VMob, the NZAX-listed mobile technology company, is shifting its headquarters to San Francisco, planning to shift from the NZAX to the main board of the NZX listing, and raising about $5 million in a private share placement.
The company’s mobile marketing platform delivers personalised, location-based promotional offers to mobile phone users on behalf of major brands to increase sales.
At its annual meeting in Auckland today, company chairman Phil Norman said the board thought it was critically important that VMob had a stronger presence in the US to build market awareness, interest from strategic investors, and be closer to its large enterprise customers.
“Considering all these factors, our board has decided that the company’s head office will be relocated to San Francisco. All customer facing activity will be driven from there but software development, operations and back-office functions will remain in New Zealand,” he said in a statement.
Chief executive Scott Bradley will permanently relocate to the US from September and other management team members to be based in San Francisco will include the senior vice president for global sales and a yet-to-be appointed chief marketing officer. Bob Drummond’s role as chief operating officer will expand to include responsibility for all New Zealand-based activities.
The company said last week it had pushed out its planned ASX listing due to on-going commercial negotiations and so that management can focus on business momentum.
Today, Norman said the initial motivation to list on the ASX was driven by board frustration at the valuation the company while listed on the NZAX, the secondary board that is to be phased out in favour of the new NXT market within the next two years.
Norman said he didn’t favour shifting VMob to the NXT market.
“In particular, this market is yet to garner mainstream broker support, only has one company listed on it, and therefore, offers virtually no liquidity for our shareholders, a reasonable proportion of which are based in Australia. A move to the NXT market would not have been value-enhancing or in the best interests of shareholders,” Norman said.
The board said it had deferred a dual listing on the NZAX and the ASX because this had proved a difficult exercise. It hadn’t been done before and it was hard for Australian investors to trade NZAX listed securities electronically.
Instead, given the company’s strong international growth prospects, the board is now considering moving from the NZAX to the main board of the NZX and will consider a dual listing on the ASX at a later point.
Given the company needs additional working capital before the end of the year, which it had hoped to raise in an Australian IPO, it is now planning to undertake a further private placement in New Zealand and Australia targeting qualifying investors.

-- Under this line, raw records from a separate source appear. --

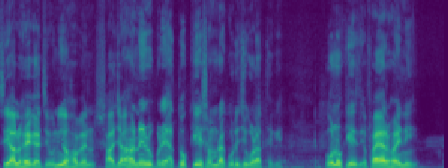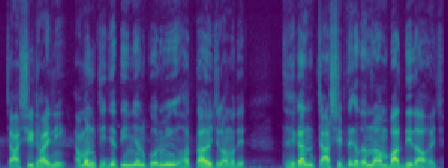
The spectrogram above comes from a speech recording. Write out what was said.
শিয়াল হয়ে গেছে উনিও হবেন। শাহজাহানের উপরে এত কেস আমরা করেছি গোড়ার থেকে কোনো কেস এফআইআর হয়নি চার্জশিট হয়নি। এমনকি যে তিনজন কর্মী হত্যা হয়েছিল আমাদের, সেখান চার্জশিট থেকে তার নাম বাদ দিয়ে দেওয়া হয়েছে।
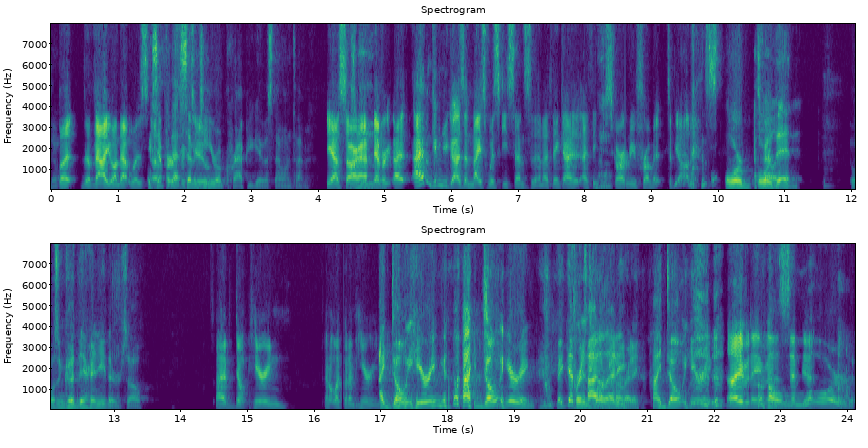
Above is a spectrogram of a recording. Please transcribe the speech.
Yeah. but the value on that was uh, Except for that seventeen year old crap you gave us that one time. Yeah, sorry, I'm never. I, I haven't given you guys a nice whiskey since then. I think I, I think you scarred me from it, to be honest. Or That's or valid. then. It wasn't good there either. So I don't hearing. I don't like what I'm hearing. I don't hearing. I don't hearing. Make that the Brandon's title, walked Eddie. already. I don't hearing. I haven't even had Oh a sip yet. Lord.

Most of the around $5 million to be raised will be used to speed up the company’s US push.
“The board is conscious of the dilutionary impact of a further capital raising on existing shareholders, but the new capital is essential to enable the business to capture the opportunities that our team has worked so hard over the past few years to create,” Norman said.
The company has already raised $2.17 million of new capital from investors during the 2015 financial year and a further $3 million in a private placement and $377,000 from existing investors.
VMob has reported annualised committed monthly revenue (ACMR) of $4.5 million as at July 31, a 41 percent increase on the $3.2 million as at Mar. 31. ACMR is a common measure of business growth in the software-as-a-service industry and represents contracted monthly recurring revenue, recognised in this case in the month of July, and multiplied by 12.
VMob said the growth in ACMR continues what has already been a strong year, including gaining 7-Eleven in Australia, IKEA in Sweden, McDonald’s Korea, McDonald’s USA as a customers, along with a global agreement with McDonald’s Corporation.
The top 250 retailers in the world have annual sales of over $4.4 trillion, of which only 6 percent are online. VMob's strategy is focused on this segment of the retail market, targeting global brands.
The company reported a 474 percent increase in revenue for the year ended Mar. 31, at $2.94 million, and a net loss of $4.39 million.
By Fiona Rotherham